- 1999 till date can also be regarded as a period of false start as we have made an attempt, by magical success, to develop a responsive telecommunications industry against the backdrop of an electricity supply system that is not fit for that purpose.
All these collectively point to the fact that the entire period spanning from 1895 to 2010 may well have been one false start since it will be nothing short of a miracle for an industry, or indeed economy to develop without a stable public power system – a bit like China without rice.
A market opened for serious business
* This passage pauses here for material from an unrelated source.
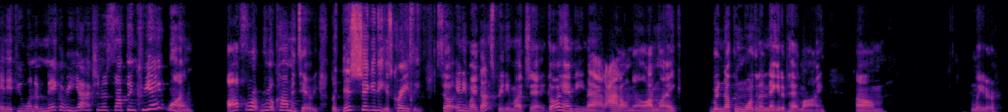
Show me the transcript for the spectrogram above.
And if you want to make a reaction or something, create one. Offer up real commentary. But this shiggity is crazy. So, anyway, that's pretty much it. Go ahead and be mad. I don't know. I'm like, we're nothing more than a negative headline. Um, later.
I recall a round table discussion which Engr. (now also HRH) Cletus Ogbonna Iromantu, pioneer Executive Vice-Chairman, NCC, held with two members of his NCC management team and I – an external consultant – on the table. The NCC (without a Commission at the time) had only just decided to promote a regime of neutral technology and the EVC wanted to establish the parameters that would define the kind of NCC that would foster the development of the industry. In our deliberations, we concluded we desired an NCC that was a professional, transparent and independent regulator. Mid way through our discussion, it became clear to us that government had dissolved the NCC’s Board of Commissioners. There was an aura of inevitability about the Commission’s demise as it had been staring at us in the face, accentuated by the unpalatable fact that the management at NITEL at the time, for obvious reasons, did not believe in the liberalization agenda. We also subconsciously knew, although none of us voiced it, that NITEL ‘gifted’ the NCC its first N50m to commence operations. That being the case, it was also apparent that the prospect of an independent NCC was an uphill task.
All these changed when in 2000 government re-constituted the Commission (then with Alhaji Ahmed Joda as Chairman) and the Commission went forward to develop a management development plan, opted for an open transparent Auction for Digital Mobile Licenses, conceived the Digital Bridge Institute and opened up the industry.
By 2010, it is fair to say that the market has been opened.